It seems as if the year 2020 can’t seem to get worse, but every time I turn around, there it is, even worse. For small islands like that of Hawaii, 2020 has been particularly difficult to navigate. In addition to the threat of COVID-19 and the ravaging effects it could have on a small disconnected island such as itself, climate change has made the year even more challenging.
Invasive species are increasingly detrimental on small island communities like Hawaii, who have delicate ecosystems that are deeply connected through each organism and their participating contributions to the islands.
Due to the rapid increase of climate change, these invasive species are being given more advantageous opportunities to thrive and exist in these spaces.
In June of 2020, National Geographic Magazine published an article highlighting the different variables that have led to the blooming invasive population of the coqui. The brown tree frog is native to the island of Puerto Rico, where it is cherished and celebrated.
But on the island of Hawaii, this frog is responsible for the decimation of entire species of insects, birds, and plants. Hawaii has developed in such an isolated and delicate manner with unique properties that are a result of the distance between themselves and the mainlands.
As a result, when invasive species infiltrate quiet and isolated environments the impacts on the native species are devastating and tremendous.
But, Hawaii isn’t the only state whose National Forests have been struggling as a result of invasive species. Nearly every National Forest in the United States has been facing a challenging reality of depleted and changed ecosystems as a direct result of invasive species.
It is estimated that more than 6,500 foreign species exist within the United States.
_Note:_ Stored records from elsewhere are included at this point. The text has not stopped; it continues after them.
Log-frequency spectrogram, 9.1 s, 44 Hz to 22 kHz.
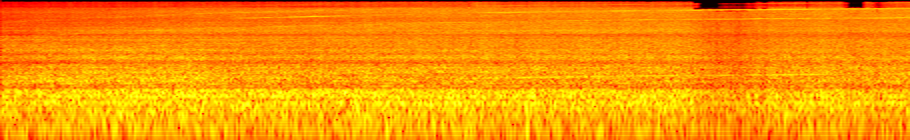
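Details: JetCat RC jet turbine after repair of its starter clutch, worn bearings and deformed NGV touching the turbine blades; auto-start completes and it idles with a smooth, steady high-pitched roar, combustion temperature under 500 degrees: a normal run.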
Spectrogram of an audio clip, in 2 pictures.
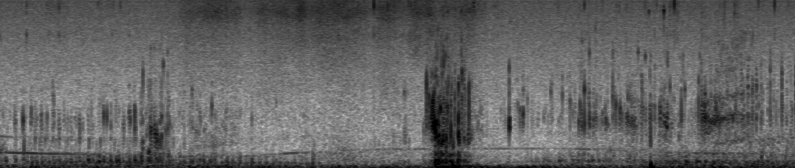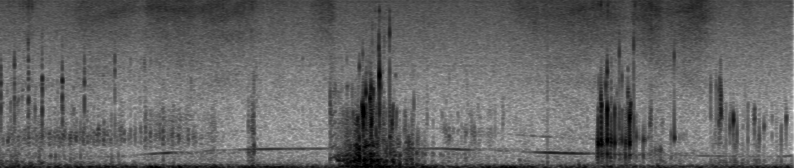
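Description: Low gurgling and rumbling from the belly with a few louder bursts, typical stomach growling after a meal.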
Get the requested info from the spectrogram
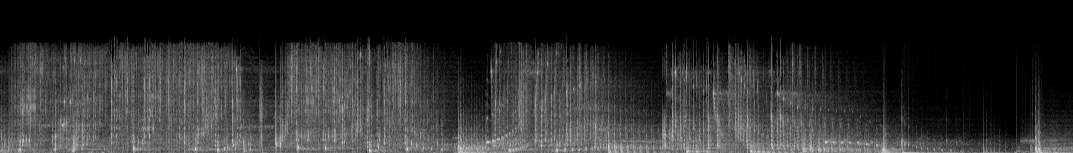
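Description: Experimental electronic soundtrack made of dense short pops and clicks and sliding tones that sweep up and down, with a deep low rumble coming in near the end.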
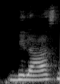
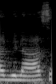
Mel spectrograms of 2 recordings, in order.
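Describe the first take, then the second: First: विलास said with a b, as bilas; the wrong way: विलास with b at the start; wrong b sound. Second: The right way: विलास with v at the start; विलास as vilas; correct v sound. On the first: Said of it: "विलास नहीं होता". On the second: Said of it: "विलास होता है". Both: Shown as a demonstration.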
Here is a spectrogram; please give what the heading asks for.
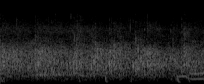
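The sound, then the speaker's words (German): An audience clapping and cheering at a church service, a dense, steady wash of applause that stays faint throughout, with a few voices rising within it. “Und jetzt klatschen wir, jubeln wir mal.”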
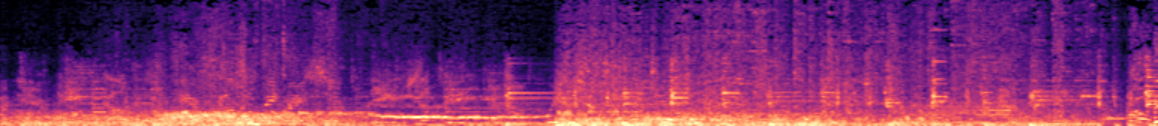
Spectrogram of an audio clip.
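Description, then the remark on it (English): Loud, continuous roar of race cars with a brief squealing skid, then a sudden jolt of crashing noise midway as rookie Suarez's car goes up and over Regan Smith's in a big crash, followed by more dense engine and impact clatter, with a voice faintly underneath. “That's the rookie Suarez up and over Regan Smith. The big one”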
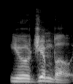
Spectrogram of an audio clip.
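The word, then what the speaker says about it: Yojimbo: way to say it yes it's actually yeah you Jimbo it's actually it's actually also a movie out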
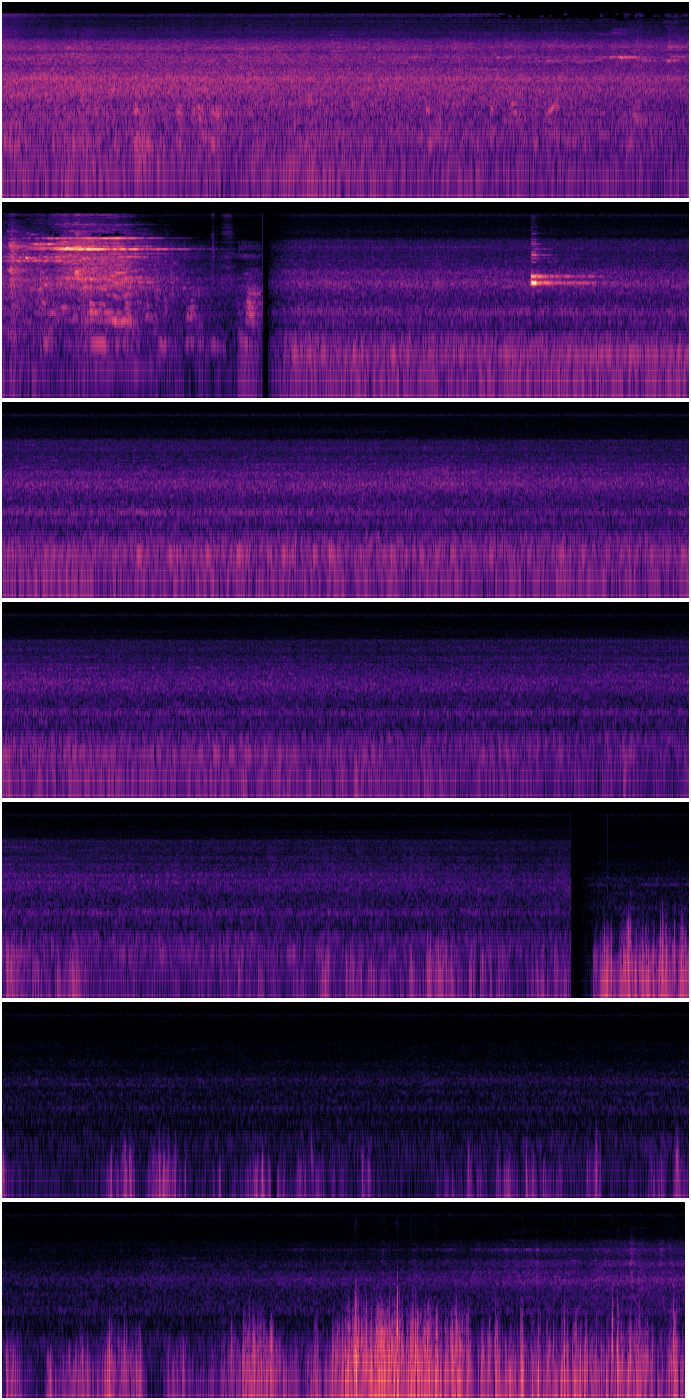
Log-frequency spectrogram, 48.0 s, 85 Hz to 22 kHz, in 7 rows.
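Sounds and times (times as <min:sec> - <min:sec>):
diesel locomotive engine running: 0:00.0 - 0:06.7, 0:09.6 - 0:33.2, 0:42.8 - 0:48.0
sharp high squeak: 0:04.1 - 0:09.0.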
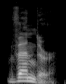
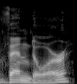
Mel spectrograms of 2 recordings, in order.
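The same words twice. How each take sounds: First: The word is said in a relaxed everyday way. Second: The word is carefully overpronounced, every syllable distinct. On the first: It is the common pronunciation everyone understands. The speaker calls it right. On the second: The speaker sounds pompous and pretentious. The speaker calls it wrong. "over-refined and pretentious"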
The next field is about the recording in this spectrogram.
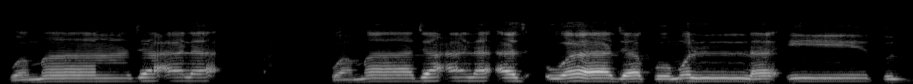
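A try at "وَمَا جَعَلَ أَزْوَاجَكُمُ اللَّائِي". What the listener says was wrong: la'nya itu panjang la'i gitu, la'nya kan panjang. Dan wajib mutasil. I-nya panjang juga. I-nya kan matobi. La, la-nya jelas. Alis ini panjang. La, mad wajib mutasil. I matobi.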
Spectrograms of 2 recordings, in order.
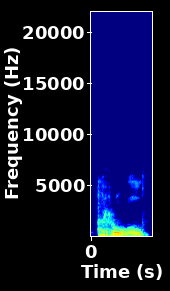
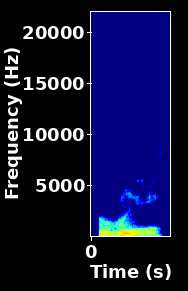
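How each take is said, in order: First: The R sound is made with the tongue tip. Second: The R uses rounded lips and the tongue held back. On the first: The speaker calls it wrong. "Nothing in the tip of the tongue. So we don't want to say rule" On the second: The speaker calls it right. "So rule, rule"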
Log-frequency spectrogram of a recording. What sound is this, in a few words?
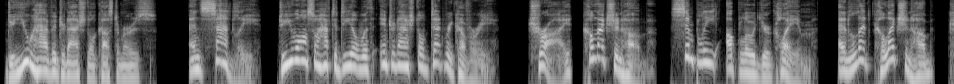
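male English documentary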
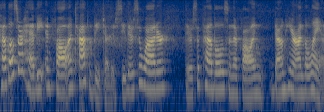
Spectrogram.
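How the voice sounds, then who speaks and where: A woman's fairly high voice at a fairly quick pace, lively in intonation, with big swings in loudness. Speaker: school librarian or teacher. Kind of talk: reading aloud lesson for children. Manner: fast. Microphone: phone near.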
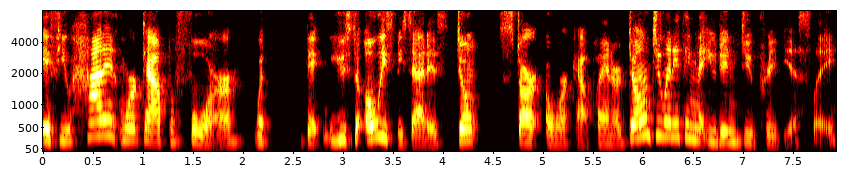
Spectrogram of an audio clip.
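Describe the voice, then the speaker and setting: Against a quiet background, a woman with a New York accent speaks at a moderate pace, her fairly high voice carrying lively intonation. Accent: New York area. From New Jersey. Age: 30s. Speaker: personal trainer. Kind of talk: casual interview chat.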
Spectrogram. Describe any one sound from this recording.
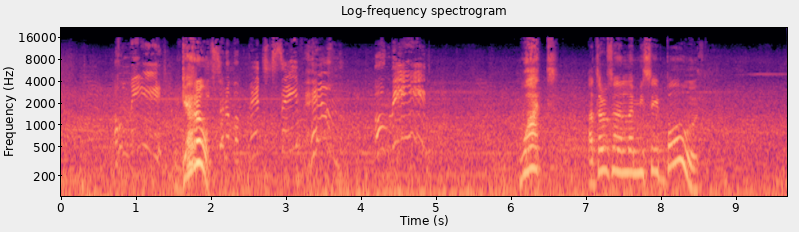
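A woman speaks in a tense voice.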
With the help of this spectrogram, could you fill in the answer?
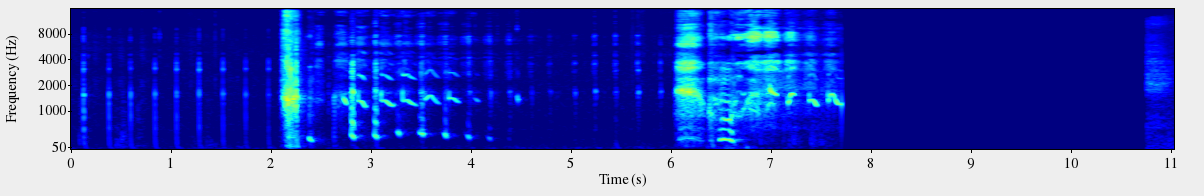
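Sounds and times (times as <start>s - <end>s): woman laughing: 0.0s - 7.7s.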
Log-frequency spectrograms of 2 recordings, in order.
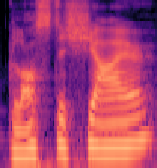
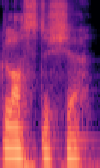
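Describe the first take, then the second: First: The ending is a full 'shire' sound. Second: The ending is a short 'sh' sound. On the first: "you might hear an American sometimes say" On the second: "in R P British English, it's just sh"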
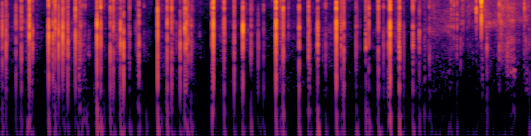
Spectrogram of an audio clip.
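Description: A clear plastic gel bead bag filled with beads is squeezed and crackled with long nails, producing a rapid series of sharp, dry crackles and clicks across a wide bright range. The crackles come in quick bursts, then settle into a softer, denser crinkling toward the end.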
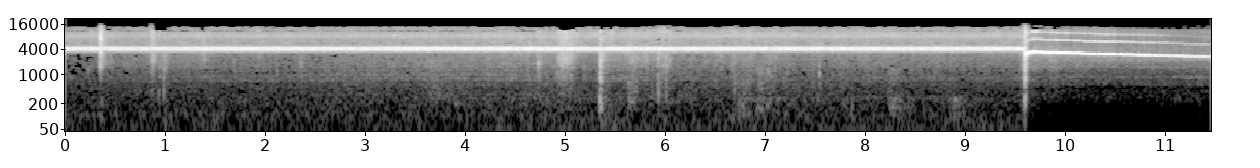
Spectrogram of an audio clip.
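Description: Steady high trill of crickets with a few faint clicks, until a Standard Fireworks Whiz Wheel whistling chakri catches about nine and a half seconds in. It gives a sudden loud whistle that slides slowly down in pitch.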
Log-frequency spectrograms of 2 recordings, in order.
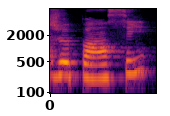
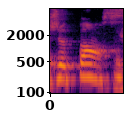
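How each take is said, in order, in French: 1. Un son de voyelle supplémentaire suit le s final. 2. La phrase se termine nettement sur le son s. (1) "não é je pense" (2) "é je pense"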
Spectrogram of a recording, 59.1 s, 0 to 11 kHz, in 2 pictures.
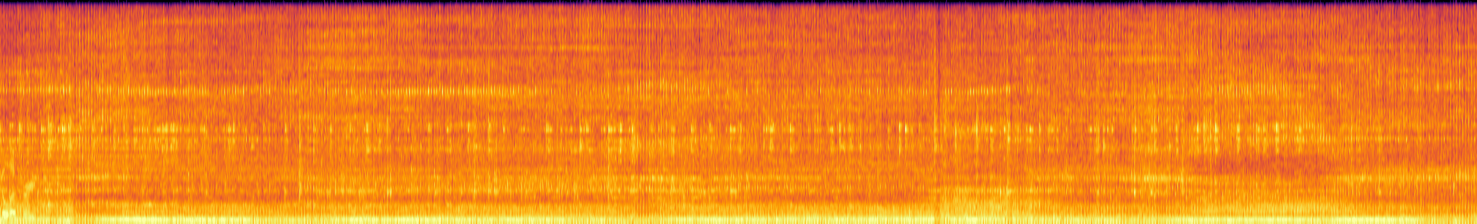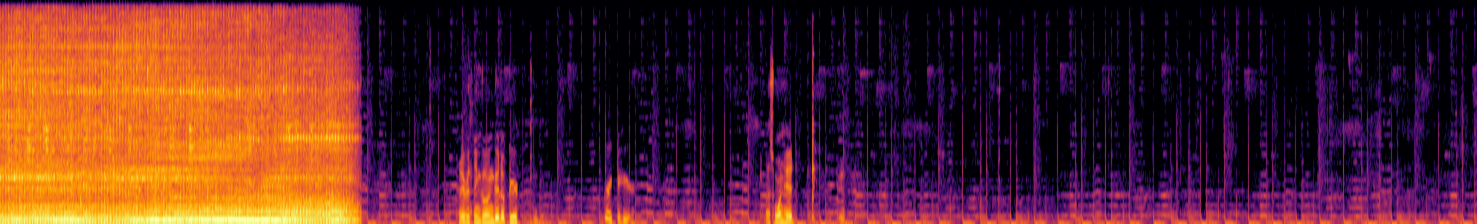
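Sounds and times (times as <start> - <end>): small engine running under load: 0.0 - 36.9.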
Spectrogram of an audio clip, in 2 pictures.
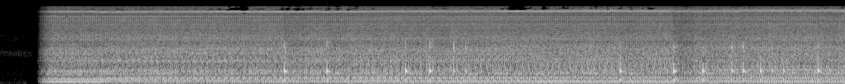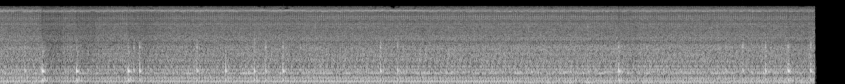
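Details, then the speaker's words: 2018-or-newer Ford 5.0 V8 with direct and port injection, in gear brake-standing at about 1800 rpm under load: irregular backfiring pops once or twice a second; no misfire codes; cause a leaking direct injector seal on cylinder six. "we pretty quickly figured out you could also make it do it in the stall by putting the vehicle in gear and basically break standing it bringing the engine up to about 1800 rpm under load they would start making this backfiring popping noise"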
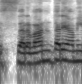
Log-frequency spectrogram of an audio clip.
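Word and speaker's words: सर्वान्तर्यामी: सर्वांतर्यामी बोलना था। सर्वांतर्यामी नहीं है। ये सर्वांतर्यामी व में आ की मात्रा भी बोलनी होती है। तब वो शुद्ध हो जाता है।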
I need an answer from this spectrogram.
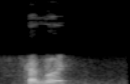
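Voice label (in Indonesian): "rebus", Indonesian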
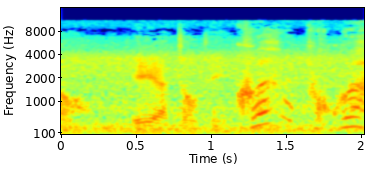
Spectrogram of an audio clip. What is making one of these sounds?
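A young woman asks questions anxiously.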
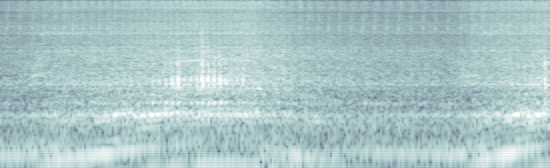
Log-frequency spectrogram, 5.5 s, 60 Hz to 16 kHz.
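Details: 1975 Triumph Spitfire petrol engine near idle with a dull knock, about three a second, sharper on small revs. Cause suspected, not confirmed.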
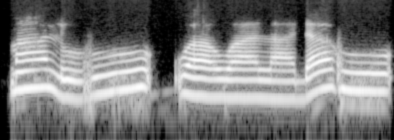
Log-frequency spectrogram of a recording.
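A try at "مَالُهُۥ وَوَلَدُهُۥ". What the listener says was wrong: Wa waladuhu. waladahu bukan wa waladahu, wa waladuhu. Du, ini doma. Tapi wa waladahu bukan. Maluhu wa waladuhu. Du ini ya.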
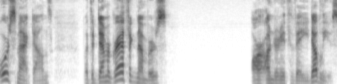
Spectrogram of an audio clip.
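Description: The recording is very clean, with a silent background. A man with an American accent moves at a fairly quick pace, his pitch swinging very widely. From New Jersey. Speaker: wrestling podcast host. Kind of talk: solo podcast commentary. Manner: casual, filler-heavy.

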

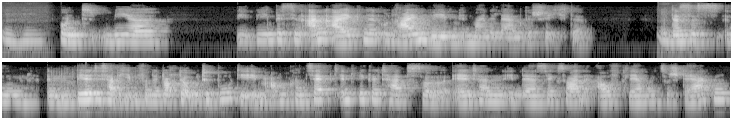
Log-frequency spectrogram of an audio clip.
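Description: With fairly even intonation, a woman speaks in a normal speaking voice at a medium pitch. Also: moderate pace. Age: 40s. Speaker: teacher and sex education course leader. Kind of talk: interview, casual chat.

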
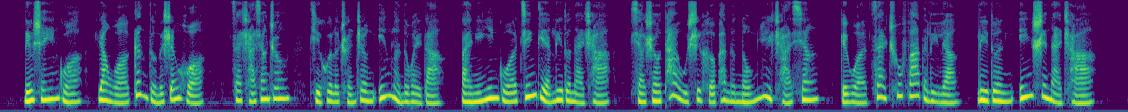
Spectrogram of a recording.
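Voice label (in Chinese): 国语 女声 国语广告 积极向上 亲切甜美; 国语广告-立顿奶茶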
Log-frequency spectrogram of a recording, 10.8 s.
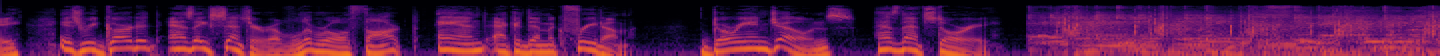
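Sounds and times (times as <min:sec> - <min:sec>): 
speech: 0:00.0 - 0:08.4
Boğaziçi University professors clapping to music in celebration: 0:07.7 - 0:10.7.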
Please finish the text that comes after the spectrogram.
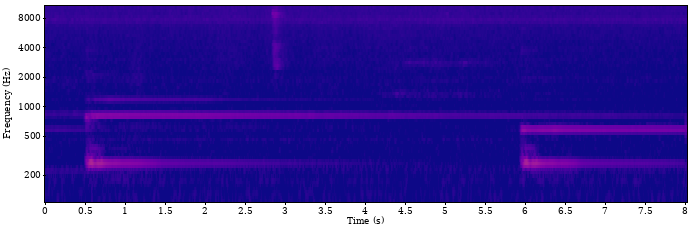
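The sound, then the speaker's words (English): A deep, soft mindfulness bell is struck twice during a Zen mindfulness practice, about five seconds apart, each strike blooming into a steady, resonant hum that lingers and slowly fades between them. “And hear how deep and soft and resonant that bell is.”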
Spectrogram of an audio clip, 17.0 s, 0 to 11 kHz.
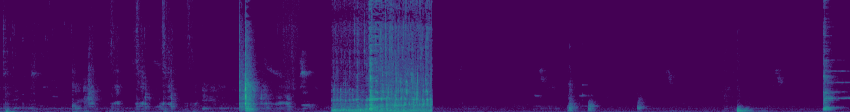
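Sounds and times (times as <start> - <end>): water pouring onto noodles: 6.6 - 8.7.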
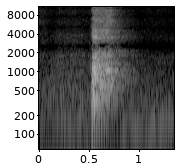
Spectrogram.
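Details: Long-haired albino chihuahua, first thought to have kennel cough, diagnosed by a vet with congestive heart failure and now on medication: a single harsh, dry cardiac cough burst.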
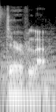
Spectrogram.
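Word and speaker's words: Derbforgaill: Abdu Ed uic's wife derog Who We Now Pronounce today as Dera Now history is divided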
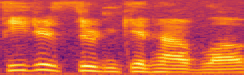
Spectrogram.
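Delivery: ordinary delivery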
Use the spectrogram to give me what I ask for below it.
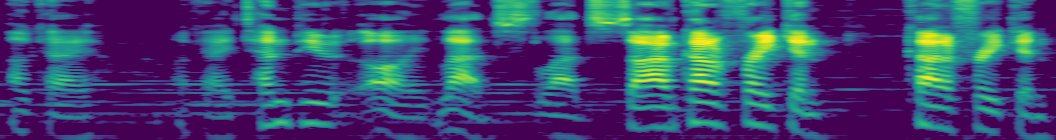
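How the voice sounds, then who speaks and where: Bright-voiced excitable male streamer. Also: medium pitch, normal speed, faint music behind. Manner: excitable, profane, bantering with chat. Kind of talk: casual live-stream chat while gaming.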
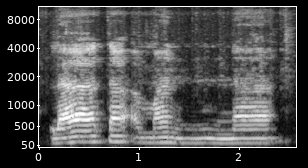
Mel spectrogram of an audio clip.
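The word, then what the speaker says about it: لا تأمنا: Nah, jadi pada lafaz ta'manna, la ta'manna, harus dimoncongkan bibirnya menyerupai bibir ketika membaca dhammah, harokat dhammah atau vokal u. Namun tidak dibunyikan u-nya. Cukup dimoncongkan saja. La ta'manna, la ta'manna.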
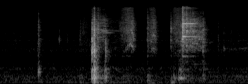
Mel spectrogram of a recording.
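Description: Handheld hole punch snapping through a strip of cardstock about a second in, with a few smaller clicks after it. Near the end comes a loud metallic clatter as the steel punch is set down on a steel ruler.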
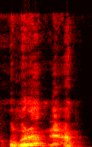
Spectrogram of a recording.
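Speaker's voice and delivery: loud, high mock Southern accent; put-on Southern call, high and loud. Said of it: "This is kind of Southern".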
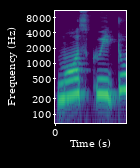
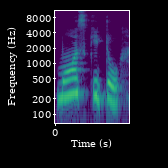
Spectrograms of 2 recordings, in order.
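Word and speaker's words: mosquito: तो यहाँ पर ये जो क्यू यू है इसका क्व, मॉस्किटो, मॉस्क्वीटो नहीं बोलते हम, क्वी बोल रहे हैं, नहीं, मॉस्किटो, क साउंड आ रहा है क्यू यू का। अब इसको लीक्वेर नहीं बोलते, लीकर बोलते हैं।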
To resolve this issue, the United States Department of Agriculture spends around $2.5 Billion dollars annually to combat invasive species.
Despite the enormous bill that the U.S. Department of Agriculture foots annually to fight against invasive species, it isn’t enough. National Park workers need more than money to combat these species. They need your help!
When you’re out in nature and see an invasive species be sure to report it, and if you know the local capturing and eradication procedures, do your part to help eliminate the problem.
To report an invasive species visit: https://www.eddmaps.org/
But, that isn’t all you can do. Using and suggesting compliance programs, such as Plant Sentry™, can help growers protect their customers and environments from numerous invasive species.
Do your part and suggest Plant Sentry™ and report invasive species!
 Photograph courtesy Dr. Steve A. Johnson, & Linkel, P. (2020, June 29). National parks are being overrun by invasive species. Retrieved September 21, 2020, from https://www.nationalgeographic.com/travel/destinations/north-america/united-states/national-parks/invasive-species-threaten-native-plants-and-animals-visitors-can-help/